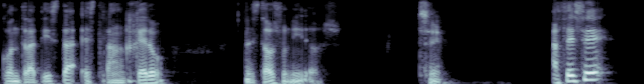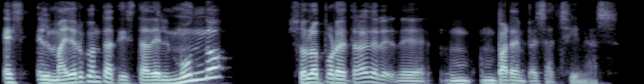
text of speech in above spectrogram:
contratista extranjero en Estados Unidos. Sí. ACS es el mayor contratista del mundo solo por detrás de, un, par de empresas chinas.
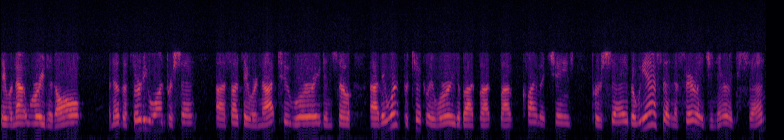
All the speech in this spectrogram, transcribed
they were not worried at all. Another 31 percent uh, thought they were not too worried, and so uh, they weren't particularly worried about, about about climate change per se, but we asked that in a fairly generic sense.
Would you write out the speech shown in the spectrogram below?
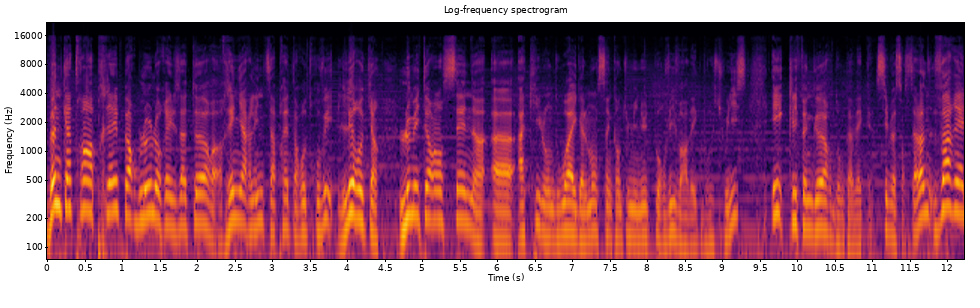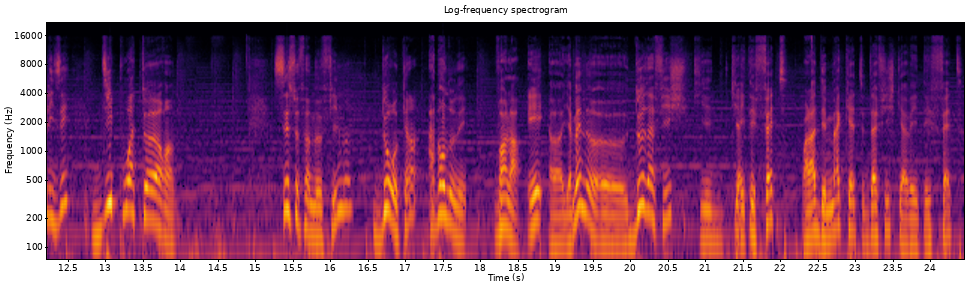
24 ans après Peur Bleu, le réalisateur Reynard Lynn s'apprête à retrouver les requins. Le metteur en scène euh, à qui l'on doit également 58 minutes pour vivre avec Bruce Willis et Cliffhanger, donc avec Sylvester Stallone, va réaliser Deepwater. C'est ce fameux film de requins abandonné. Voilà, et euh, il y a même euh, deux affiches qui, qui a été faites, voilà, des maquettes d'affiches qui avaient été faites,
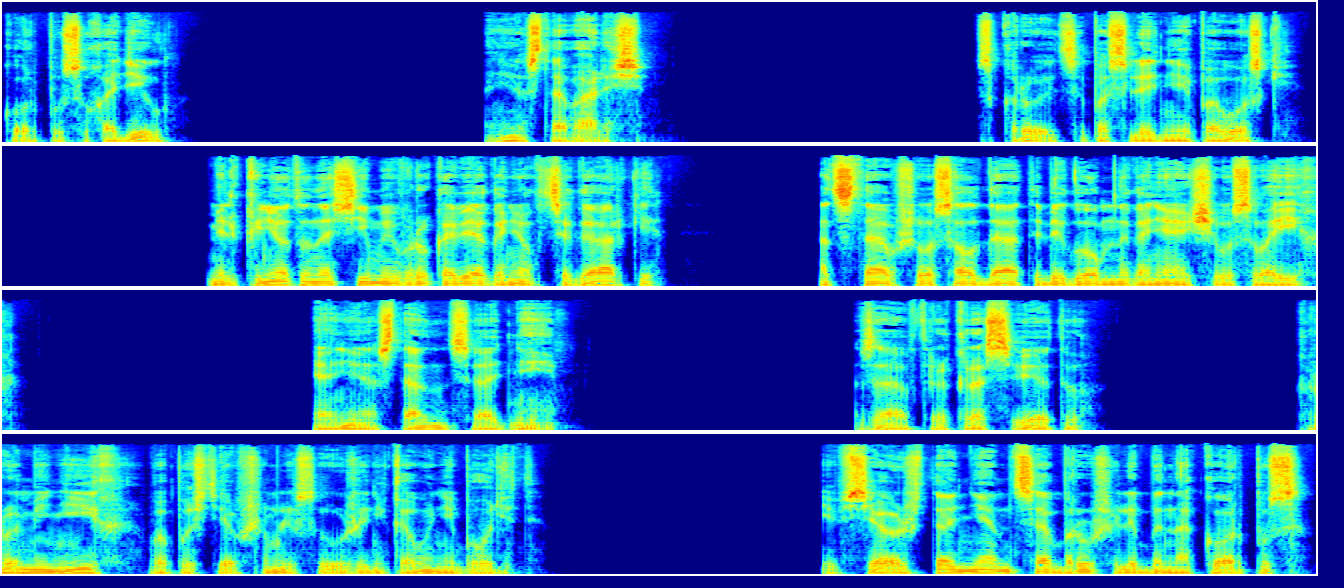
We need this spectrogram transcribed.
Корпус уходил, они оставались. Скроются последние повозки, мелькнет уносимый в рукаве огонек цигарки, отставшего солдата, бегом нагоняющего своих. И они останутся одни. Завтра к рассвету, кроме них, в опустевшем лесу уже никого не будет и все, что немцы обрушили бы на корпус,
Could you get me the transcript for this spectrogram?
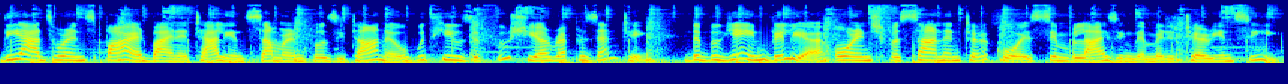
The ads were inspired by an Italian summer in Positano, with hues of fuchsia representing the bougainvillea, orange for sun, and turquoise symbolizing the Mediterranean Sea.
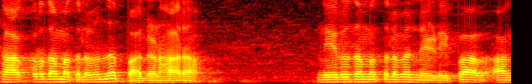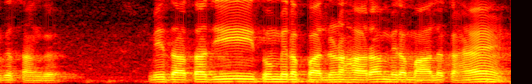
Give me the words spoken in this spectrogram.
ਠਾਕੁਰ ਦਾ ਮਤਲਬ ਹੁੰਦਾ ਪਾਲਣਹਾਰਾ ਨੇਰੂ ਦਾ ਮਤਲਬ ਹੈ ਨੇੜੇ ਭਾਵ ਅੰਗ ਸੰਗ। ਵੀ ਦਾਤਾ ਜੀ, ਤੂੰ ਮੇਰਾ ਪਾਲਣਹਾਰਾ ਮੇਰਾ ਮਾਲਕ ਹੈ।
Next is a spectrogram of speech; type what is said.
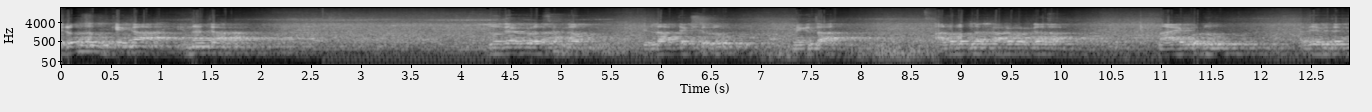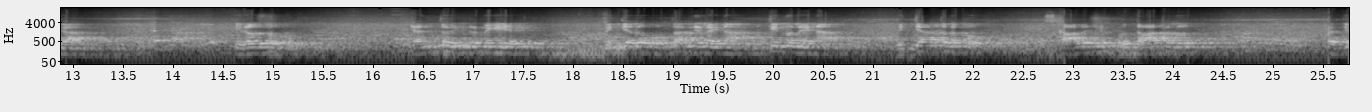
ఈరోజు ముఖ్యంగా ఇందాక దూదాకుల సంఘం జిల్లా అధ్యక్షులు మిగతా అనుబంధ కార్యవర్గాల నాయకులు అదేవిధంగా ఈరోజు టెన్త్ ఇంటర్మీడియట్ విద్యలో ఉత్తీర్ణులైన ఉత్తీర్ణులైన విద్యార్థులకు స్కాలర్షిప్ దాతలు ప్రతి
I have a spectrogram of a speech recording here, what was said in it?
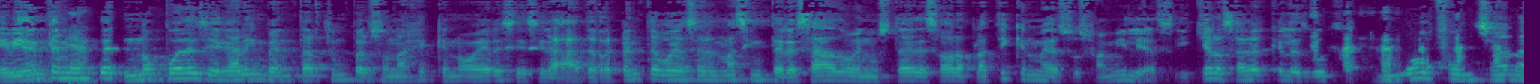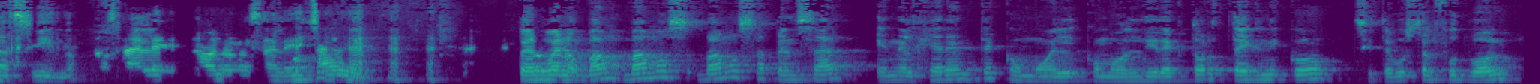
Evidentemente, no puedes llegar a inventarte un personaje que no eres y decir, ah, de repente voy a ser el más interesado en ustedes, ahora platíquenme de sus familias y quiero saber qué les gusta. No funciona así, ¿no? No sale, no, no, no sale. Pero bueno, vamos, vamos a pensar en el gerente como el, como el director técnico, si te gusta el fútbol,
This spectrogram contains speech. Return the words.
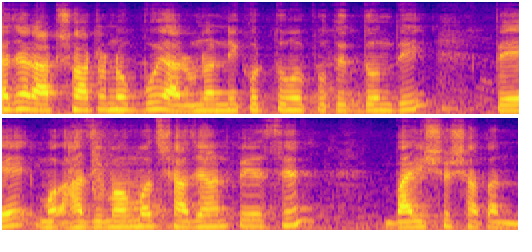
হাজার। আটশো আটানব্বই আর ওনার নিকটতম প্রতিদ্বন্দ্বী পেয়ে হাজি মোহাম্মদ শাহজাহান পেয়েছেন বাইশশো সাতান্ন।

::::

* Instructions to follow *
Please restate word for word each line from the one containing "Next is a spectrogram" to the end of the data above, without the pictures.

* Solution below *
Next is a spectrogram of speech; type what is said.
ఈరోజు ముఖ్యంగా ఇందాక దూదాకుల సంఘం జిల్లా అధ్యక్షులు మిగతా అనుబంధ కార్యవర్గాల నాయకులు అదేవిధంగా ఈరోజు టెన్త్ ఇంటర్మీడియట్ విద్యలో ఉత్తీర్ణులైన ఉత్తీర్ణులైన విద్యార్థులకు స్కాలర్షిప్ దాతలు ప్రతి
I have a spectrogram of a speech recording here, what was said in it?
Evidentemente, no puedes llegar a inventarte un personaje que no eres y decir, ah, de repente voy a ser el más interesado en ustedes, ahora platíquenme de sus familias y quiero saber qué les gusta. No funciona así, ¿no? No sale, no, no, no sale. Pero bueno, vamos, vamos a pensar en el gerente como el, como el director técnico, si te gusta el fútbol,
This spectrogram contains speech. Return the words.
হাজার। আটশো আটানব্বই আর ওনার নিকটতম প্রতিদ্বন্দ্বী পেয়ে হাজি মোহাম্মদ শাহজাহান পেয়েছেন বাইশশো সাতান্ন।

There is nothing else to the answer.